A lot of us are trying to do our bit to make the clothes we wear more sustainable, and social media influencers are certainly no exception. We've selected some of our favourite Instagrammers who are known for championing vintage and second hand pieces over new, as well as promoting and supporting organisations with an ethical approach to fashion.
1. Emma Slade Edmonson | @emsladedmonson
Based in London, Emma Slade Edmonson is a self-styled sustainable fashionista, known for her pre-loved and charity shop finds. With a background in retail, marketing and branding, she has built up a following of 22.5k and has even been included on the Forbes 100 Environmentalist list. Emma also founded Charity Fashion Live – an organisation that reimagines London Fashion Week looks in real-time with second-hand clothing.
2. Carry Somers | @carrysomers
Carry Somers is the founder of Fashion Revolution, the world’s largest fashion activism movement. In 2019, she was selected from a pool of 10,000 applicants to take part in eXXpedition Round the World – a two-year expedition around the world to raise awareness of the negative health and environmental impacts of single-use plastics.
3. Tolly Dolly Posh | @tolmeia
At just 19, Tolly Dolly Posh has proved to be an important part of the sustainability movement. She is quoted as saying “To all the leaders; to all the politicians; to all the CEOs, stop feeling proud of youth activists. Start looking at us and feeling a sense of shame”.

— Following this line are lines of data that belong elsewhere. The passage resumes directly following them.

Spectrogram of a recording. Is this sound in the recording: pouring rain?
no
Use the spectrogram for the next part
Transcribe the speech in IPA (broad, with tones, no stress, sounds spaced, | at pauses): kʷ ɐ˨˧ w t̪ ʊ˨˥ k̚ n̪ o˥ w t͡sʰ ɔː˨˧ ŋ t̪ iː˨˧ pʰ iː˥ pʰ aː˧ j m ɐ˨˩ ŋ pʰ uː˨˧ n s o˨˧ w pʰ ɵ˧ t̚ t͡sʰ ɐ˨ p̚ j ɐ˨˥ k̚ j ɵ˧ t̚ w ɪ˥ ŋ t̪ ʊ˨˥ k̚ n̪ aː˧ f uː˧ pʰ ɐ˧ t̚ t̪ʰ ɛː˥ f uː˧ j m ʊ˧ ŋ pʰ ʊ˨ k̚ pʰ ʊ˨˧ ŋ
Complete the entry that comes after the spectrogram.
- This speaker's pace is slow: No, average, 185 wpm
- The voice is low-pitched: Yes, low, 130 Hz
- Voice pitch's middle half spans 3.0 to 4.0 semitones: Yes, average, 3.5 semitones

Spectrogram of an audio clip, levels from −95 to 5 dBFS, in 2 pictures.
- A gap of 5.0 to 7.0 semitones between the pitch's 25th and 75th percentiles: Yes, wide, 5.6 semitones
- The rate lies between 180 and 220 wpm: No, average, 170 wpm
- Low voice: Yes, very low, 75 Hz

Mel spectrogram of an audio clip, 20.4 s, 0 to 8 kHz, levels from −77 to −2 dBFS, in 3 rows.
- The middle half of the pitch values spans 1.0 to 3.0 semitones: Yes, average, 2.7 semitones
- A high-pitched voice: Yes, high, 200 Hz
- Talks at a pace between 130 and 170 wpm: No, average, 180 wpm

4. Aditi Mayer | @aditimayer
Aditi describes her mission as “decolonizing style, sustainability and social justice”. She serves on the council of Intersectional Environmentalist and State of Fashion. Aditi will be spending 2022 as a National Geographic Digital Storytelling Fellow, spending one year documenting the social and environmental impacts of India’s fashion supply chain.
5. Dominique Drakeford | @dominiquedrakeford

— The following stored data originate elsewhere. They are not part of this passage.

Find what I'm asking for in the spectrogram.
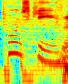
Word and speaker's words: Pazcki: Because it's spelled P-A-Z-C-K-I. – Yeah, there's some Z's and stuff in there. – Yeah, but it's pronounced poonski.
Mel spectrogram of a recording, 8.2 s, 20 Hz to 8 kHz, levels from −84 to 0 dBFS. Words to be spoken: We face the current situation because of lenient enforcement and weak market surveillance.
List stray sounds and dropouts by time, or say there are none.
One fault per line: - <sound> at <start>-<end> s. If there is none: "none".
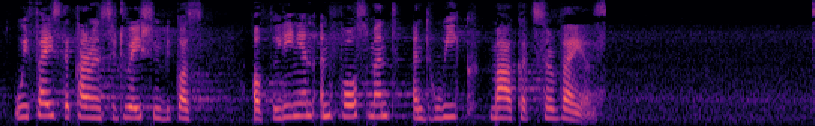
none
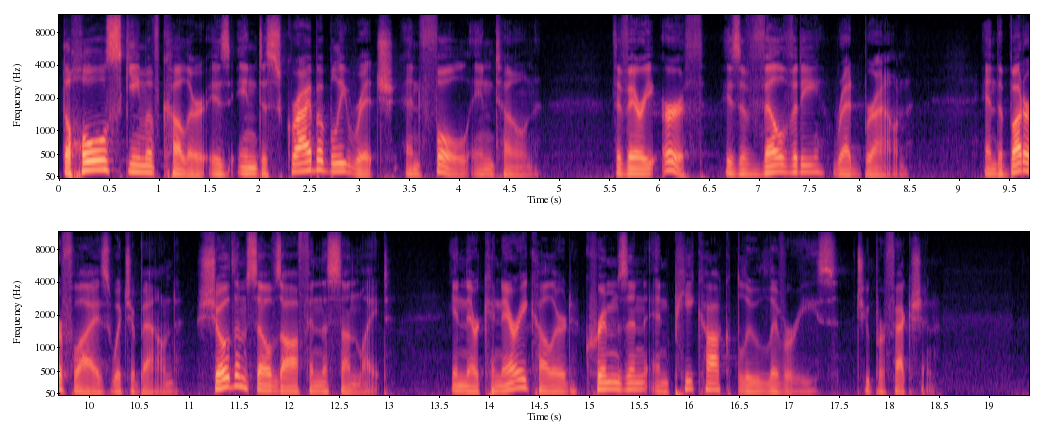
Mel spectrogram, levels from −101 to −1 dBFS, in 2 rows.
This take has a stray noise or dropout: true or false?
false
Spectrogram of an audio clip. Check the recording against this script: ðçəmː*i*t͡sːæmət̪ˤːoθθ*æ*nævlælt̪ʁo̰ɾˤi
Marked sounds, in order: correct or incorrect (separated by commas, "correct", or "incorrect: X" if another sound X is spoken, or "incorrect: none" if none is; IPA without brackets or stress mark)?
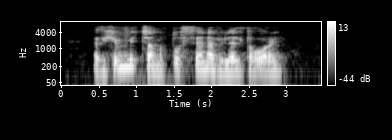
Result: correct, correct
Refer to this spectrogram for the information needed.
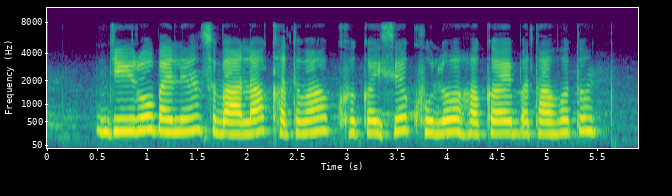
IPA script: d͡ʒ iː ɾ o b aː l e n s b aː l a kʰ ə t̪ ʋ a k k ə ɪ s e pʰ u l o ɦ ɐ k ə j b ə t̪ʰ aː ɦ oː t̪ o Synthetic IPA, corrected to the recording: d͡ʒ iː ɾ o b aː l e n s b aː l a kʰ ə t̪ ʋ a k k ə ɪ s e kʰ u l o ɦ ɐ k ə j b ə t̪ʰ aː ɦ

The founder of @melaninass and @sustainablebk, Dominique's cause is rooted in the importance of bringing sustainability to the forefront of underrepresented communities. With a background in youth development and adventure-based outdoor education and recreation, Dominique considers herself a non-traditional environmental educator. In her own words, "Fashion is my entry point - my entire lifestyle stimulates a mosaic of reaffirmed sustainability standards."
6. Aja Barber | @ajabarber
American-born, London-based Aja Barber advocates for self-styled second-hand finds, as well as tips on how to rework and repurpose the same item of clothing. With a following of almost 240,000, Aja raises awareness about fast-fashion, as well as sharing the hashtag #IGaveUpFastFashionBecause. On the subject of second-hand clothing, Aja said “I hate that people ask me how I can afford this clothing and assume that I’m rich or well off because I like nice things. I’ve been acquiring these pieces for years and years. They were hunted, hard fought and won, each one with its own unique story.”
7. Kara | @theflippside
San Francisco-based Kara advocates for and encourages second-hand clothing, and her feed is a colourful celebration of textures, patterns and styles. She recently launched @theflippsidestyles which aims to showcase ethical fashion styling. “Shopping secondhand is wonderful and financially probably more responsible for most of us. It also allows me to save for high quality, ethical and season-less items that I know I won’t give up on.”
8. Kim Seidensticker | @kimseidensticker
Kim is a big sustainable fashion advocate, and also encourages clean beauty and low/zero waste living. Her inspiring versatile style is an eclectic mix of sustainable brands and pre-loved items. On avoiding fast fashion garments, Kim advises "Ignore trends by avoiding places where you might see language like ‘trendy,’ ‘on-trend,’ ‘the latest trends,’ ‘trend forecasting,’ etc."
9. Tyler Chanel | @thriftsandtangles
Tyler is known for her natural hair blogging and thrift store finds. Her blog Thrifts and Tangles has been running since 2012 and Tyler describes it as "A way to share my hair journey and my thrifted outfits. Over the years, this blog has transformed into a space to inspire women to give secondhand shopping, sustainability, and their natural selves a chance." She also co-created The Orange Collab podcast which gives business advice to WOC looking to enter into entrepeneurship.
10. Venetia LaManna | @venetialamanna
Venetia is a broadcaster and ethical fashion campaigner. She also co-founded Remember Who Made Them, an organisation that works to amplify the voices of garment workers, who are predominantly women and girls of colour. Venetia is passionate about the importance of slowing down fashion, and focussing on the people who make our clothes - especially their lives, their treatment, their payment, and their justice.